> >199 end ;
> >200 run ;
> >NOTE: DATA statement used (Total process time):
> > real time 19.46 seconds
> > cpu time 12.87 seconds
> >201
> >202 data _null_ ;
> >203 length a $ 1000 b $ 2000 d $ 3200 ;
> >204 a = repeat ("0123456789", 99) ;
> >205 b = repeat ("ABCDEFGHIJ", 199) ;
> >206 c = "This is a test" ;
> >207 do i = 1 to 1e6 ;
> >208 do cond = 0, 1, . ;
> >209 if cond = 1 then d = a  b ;
> >210 else if cond = 0 then d = b  c ;
> >211 else if cond = . then d = a  c ;
> >212 end ;
> >213 end ;
> >214 run ;
> >NOTE: DATA statement used (Total process time):
> > real time 4.25 seconds
> > cpu time 3.14 seconds
> >
> >In light of the 4:1 runtime ratio, methinks evidence is pretty
strong...
> >so if one is programming not only for brevity and beauty but also
for
> >machine performance (when it matters) and/or need to avoid the
nasty SAS
> >log notes one has *programmed* to avoid, it is better to stay away
from
> >IFN/IFC... till the semibug is fixed.
> >
> >Kind regards
> >
> >Paul Dorfman
> >Jax, FL
> >
>
> I believe that expressions are evaluated from the inside out. Thus
each
> argument is evaluated before IFN itself gets to work.
>
> This has come up before. See http://tinyurl.com/9hbrae
>
> From a topnotch birdie:
>
> "They are implemented using the general purpose infrastructure used
to
> implement all functions (and thus available in DataStep, SQL, where
> ... at the same time). This infrastructure evaluates the arguments
> into a data structure, and then calls the functionimplementation,
> expecting it to return the result. The surrounding datastep has no
> earthly idea as to the semantics of the innards of the function.
> That's just the way it (the general purpose infrastructure) works,
> that the function arguments are pushed onto a stack, and then the
> function evaluated  (perhaps you had a HP calculator that used
RPN)."
>
> "IFN(and cousins) perhaps should be more tightly bound into the
> expression evaluators, so they could selectively evaluate their
> arguments, but that's not the implementation today. Certainly some
> in the datastep do work like that (SUBSTR on the RHS of an
assignment
>  they are processed semantically by the datastep itself, and not as
a
> black box who gets fed arguments and is expected to cough up a
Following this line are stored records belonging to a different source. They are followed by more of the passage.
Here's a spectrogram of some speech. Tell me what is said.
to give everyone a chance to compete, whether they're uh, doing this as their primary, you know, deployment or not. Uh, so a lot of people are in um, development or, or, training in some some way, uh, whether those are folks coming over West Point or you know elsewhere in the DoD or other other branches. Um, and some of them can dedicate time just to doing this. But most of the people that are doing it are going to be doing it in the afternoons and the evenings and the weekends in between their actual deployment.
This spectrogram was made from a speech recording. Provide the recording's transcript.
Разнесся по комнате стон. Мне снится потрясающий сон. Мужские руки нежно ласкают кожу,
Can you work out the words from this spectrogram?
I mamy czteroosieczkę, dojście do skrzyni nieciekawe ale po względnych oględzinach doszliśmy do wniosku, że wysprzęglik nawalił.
result."
>
> Try
>
> c = a / ifn(missing(b),(.),b);
>
> That should get rid of much of the crud in the log.
>
> >
> >On Fri, 16 Jan 2009 01:09:42 0800, GuyA wrote:
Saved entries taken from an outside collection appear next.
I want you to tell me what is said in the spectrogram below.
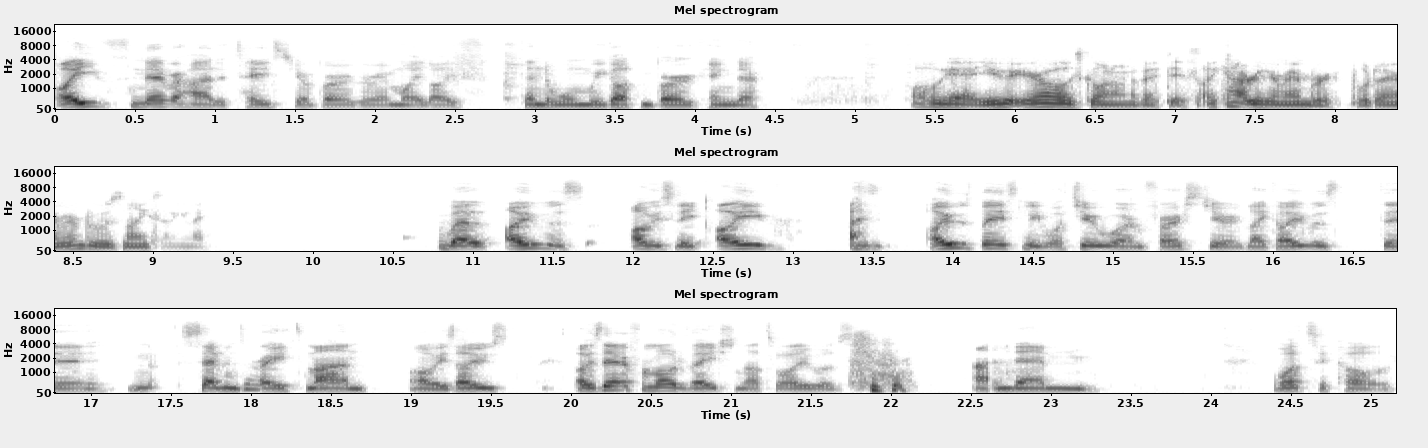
I've never had a tastier burger in my life than the one we got in Burger King there. Oh, yeah, you, you're always going on about this. I can't really remember it, but I remember it was nice anyway. Well, I was obviously I, as I was basically what you were in first year. Like I was the seventh or eighth man. Always, I was I was there for motivation. That's what I was. and um, what's it called?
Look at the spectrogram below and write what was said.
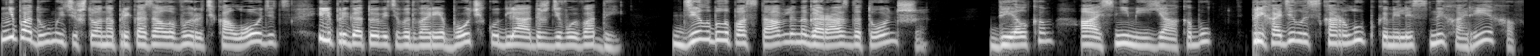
Не подумайте, что она приказала вырыть колодец или приготовить во дворе бочку для дождевой воды. Дело было поставлено гораздо тоньше. Белкам, а с ними и Якобу, приходилось скорлупками лесных орехов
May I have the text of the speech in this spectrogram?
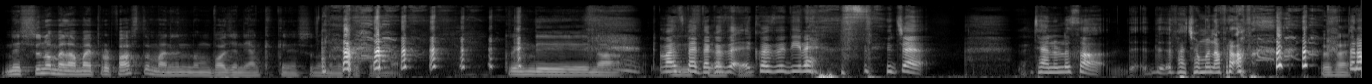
nessuno me l'ha mai proposto, ma n- non voglio neanche che nessuno me lo proponga. quindi no. Ma aspetta, cosa, cosa diresti? cioè, cioè, non lo so, facciamo una prova. Però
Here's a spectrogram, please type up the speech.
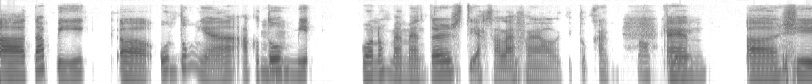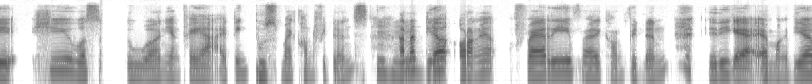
Uh, tapi uh, untungnya aku tuh Mhm. meet one of my mentors di Excel level gitu kan, Oke. and uh, she she was the one yang kayak I think boost my confidence Mhm. karena dia orangnya very very confident, jadi kayak emang dia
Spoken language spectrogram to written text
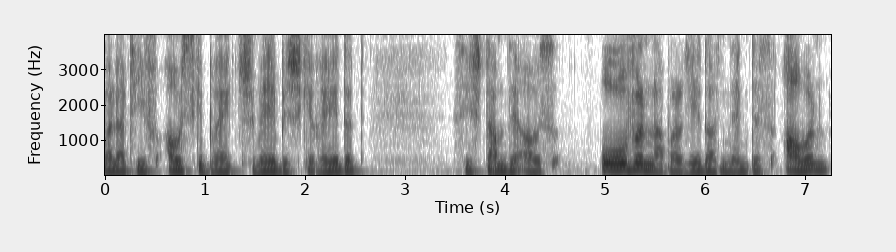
relativ ausgeprägt Schwäbisch geredet. Sie stammte aus Oven, aber jeder nennt es Auen.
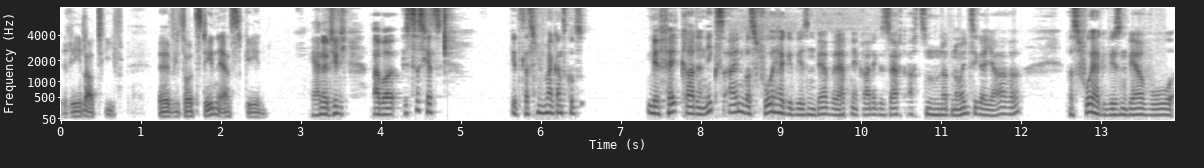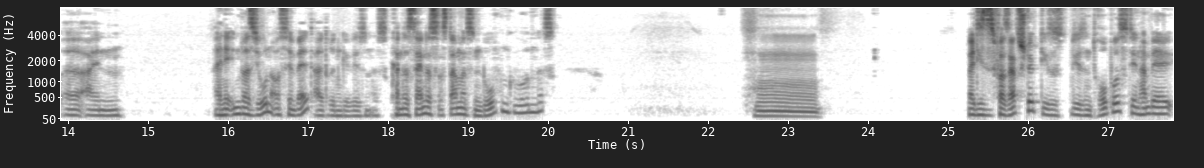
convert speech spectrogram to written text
Relativ. Äh, wie soll es denen erst gehen? Ja, natürlich. Aber ist das jetzt, jetzt lass mich mal ganz kurz, mir fällt gerade nichts ein, was vorher gewesen wäre. Wir hatten ja gerade gesagt 1890er Jahre, was vorher gewesen wäre, wo äh, ein eine Invasion aus dem Weltall drin gewesen ist. Kann das sein, dass das damals ein Novum geworden ist? Hm, Weil dieses Versatzstück, dieses, diesen Tropus, den haben wir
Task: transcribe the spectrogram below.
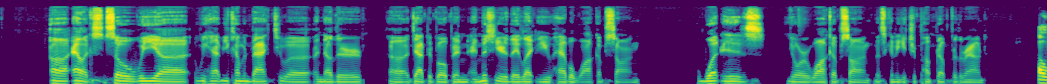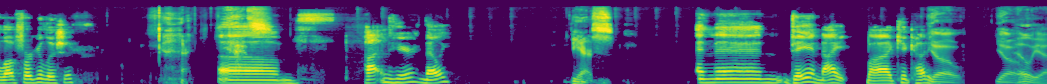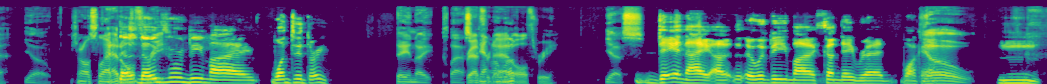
Uh, Alex, so we uh, we have you coming back to uh, another uh, adaptive open, and this year they let you have a walk up song. What is your walk up song that's going to get you pumped up for the round? I love Fergalicious. Um, hot in here, Nelly, Yes, and then Day and Night by Kid Cudi. Yo, yo, hell yeah. yo. They're all slap. Add Th- all those would be my one, two, three. Day and night classic. Bradford Yeah, add all three. Yes. Day and Night. Uh, it would be my Sunday Red walkout. Yo, Mm.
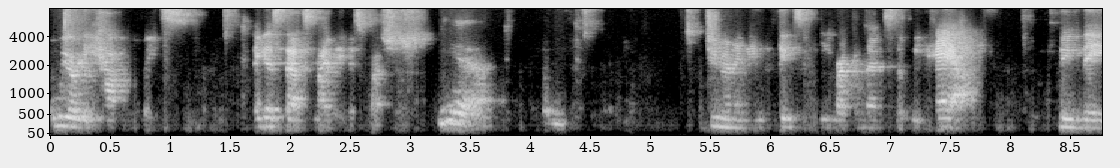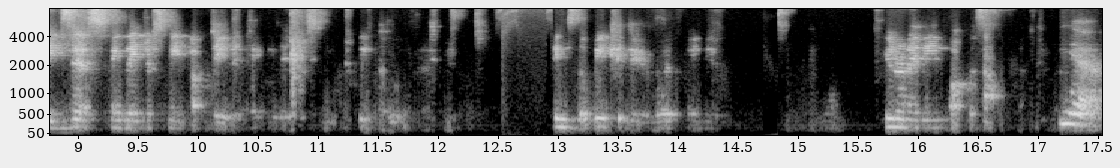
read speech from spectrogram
we already have in place. I guess that's my biggest question. Yeah, Do you know what I mean? The things that he recommends that we have, maybe they exist, I maybe they just need updated, maybe they just need tweaked a little bit. Things that we could do if we knew. You know what I mean, what was out there. yeah,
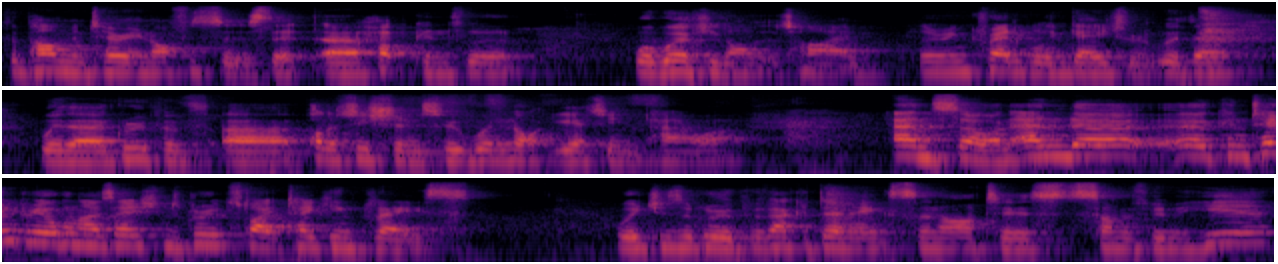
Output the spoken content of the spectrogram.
for parliamentarian offices that uh, Hopkins were, were working on at the time. Their incredible engagement with a, with a group of uh, politicians who were not yet in power and so on. And uh, uh, contemporary organisations, groups like Taking Place, which is a group of academics and artists, some of whom are here,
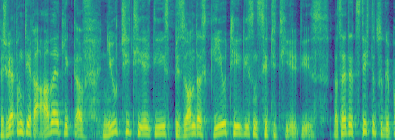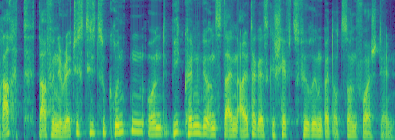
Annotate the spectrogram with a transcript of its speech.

> >
> >>Thanks all, that was useful. I will be more careful when using IFN
and
> >>IFC in future, and may just stick to good old IF THEN ELSE syntax!